God, what an awful movie this was. But then I am having a hard time thinking of a GOOD British monster movie. They were all pretty terrible. This one especially so. Terrible special effects, terrible acting, terrible plot, terrible everything. It took a great deal of resolve just to sit through this one, and it was impossible to take it all in one dose. The one bright spot was near the end when the professor goes horn-dog on a student he has the hots for in the greenhouse and is in turn snatched up by Konga leaving the girl, who was not all that attractive in the first place, in the grasp of a giant Venus' Flytrap. Konga carrys the screaming prof around in one hand for what seemed like forever before tossing him on the sidewalk with a nice little splat, hoisting him by his proverbial pitard. We never did find out what happened to the girl, but presumably the Venus' Flytrap was the only real winner in this turkey of a flick. If this cinematic abomination were on a disc by itself, I would give it zero stars, but as it is it gets to ride Yongary's coat tails to a four star rating.
on December 22, 2012
Having a superior print of Yongary available is worth getting this double-feature! The movie is present very well and, while the movie, from a technical standpoint, is FAR from perfect, it is an enjoyable film. Sure, it borrows from Godzilla and Gamera, but those films were popular at the time and Korea was wanting to hit it big in the international cinema market.
Konga, I find, to be an inferior film. Of course, its inspiration is derived from King Kong. Michael Gough is the main actor and it's nice to watch him act as the mad scientist. The Konga suit is goofy and the movie is not as enjoyable as Yongary.

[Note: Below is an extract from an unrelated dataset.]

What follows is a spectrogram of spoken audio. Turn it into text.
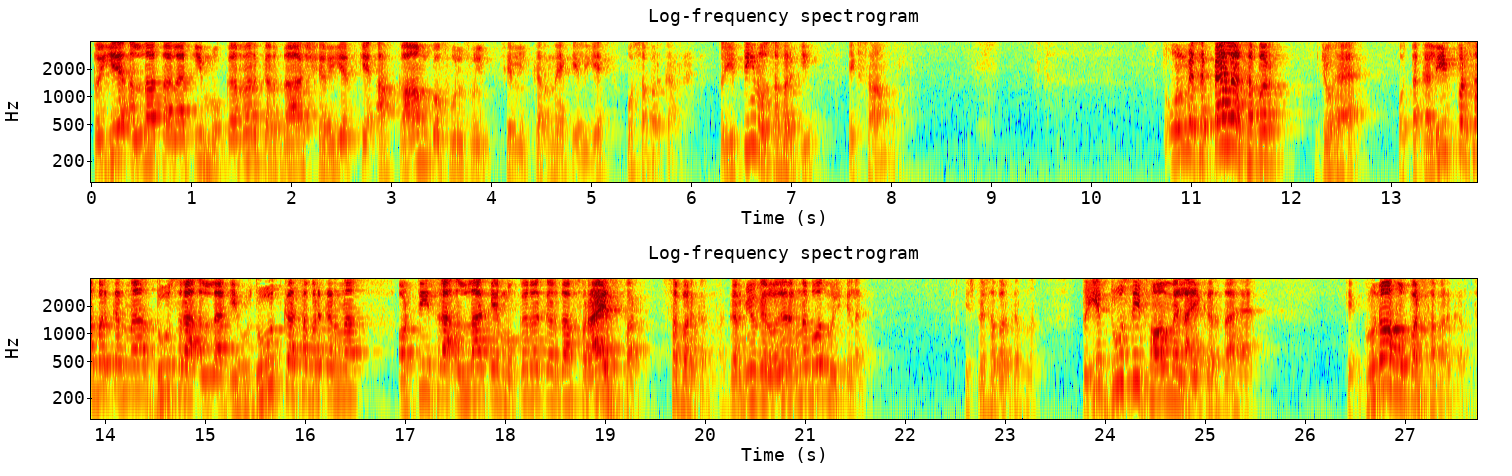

I recommend this DVD mainly for those who enjoy Godzilla and Gamera films simply for Yongary. Konga can be skipped.
on October 3, 2015
Bought this set mainly for Konga. The special effects are crap but I love Michael Gough as the horny mad scientist infatuated with one of his students, and the way he keeps testing the obedience of his gorilla slave by having it murder people. I'm sure there are others ways to test obedience, but this worked well to rid him of romantic and scientific rivals.
Yongary, I'd never seen, but it's not without it's charm, I suppose. A giant reptilian creature that drinks crude oil and occasionally likes to break into a dance routine with a little boy looking on; the same little boy who is the only one who knows how to beat the giant lizard. The adults are clueless. Fun movies and well worth the nominal price I paid for them.
on September 18, 2009
The prints which M G M Midnite Movies used for the transfer of these films, are beautifull. These films are fun. Yongary will give you a time to be a kid again. It also sports a well produced English dub. Konga features Michael Gough in true form. These films are among the classic monster films which evoke a compassion towards the monster. If you enjoy these, you will most likely appreciate Gorgo, Gappa (aka Monster from a pre-historic planet) ; or any film which features a creature minding its own business, which is up-heaved by an "act of man".
YONGARY is the low-low-rent, Korean GODZILLA clone that manages to suck the very life out of the giant monster genre. Dull and ridiculous, it will have you begging for anything from Japan, even GAMERA as a substitute! KONGA is the hilarious, ultra-schlock KING KONG knock-off from England, complete w/ daffy dialogue, hysterical fx, and Michael Gough devouring the scenery like a maniacal threshing machine! KONGA will have your sides aching for days! This double feature is the perfect way to waste time on a rainy Saturday afternoon...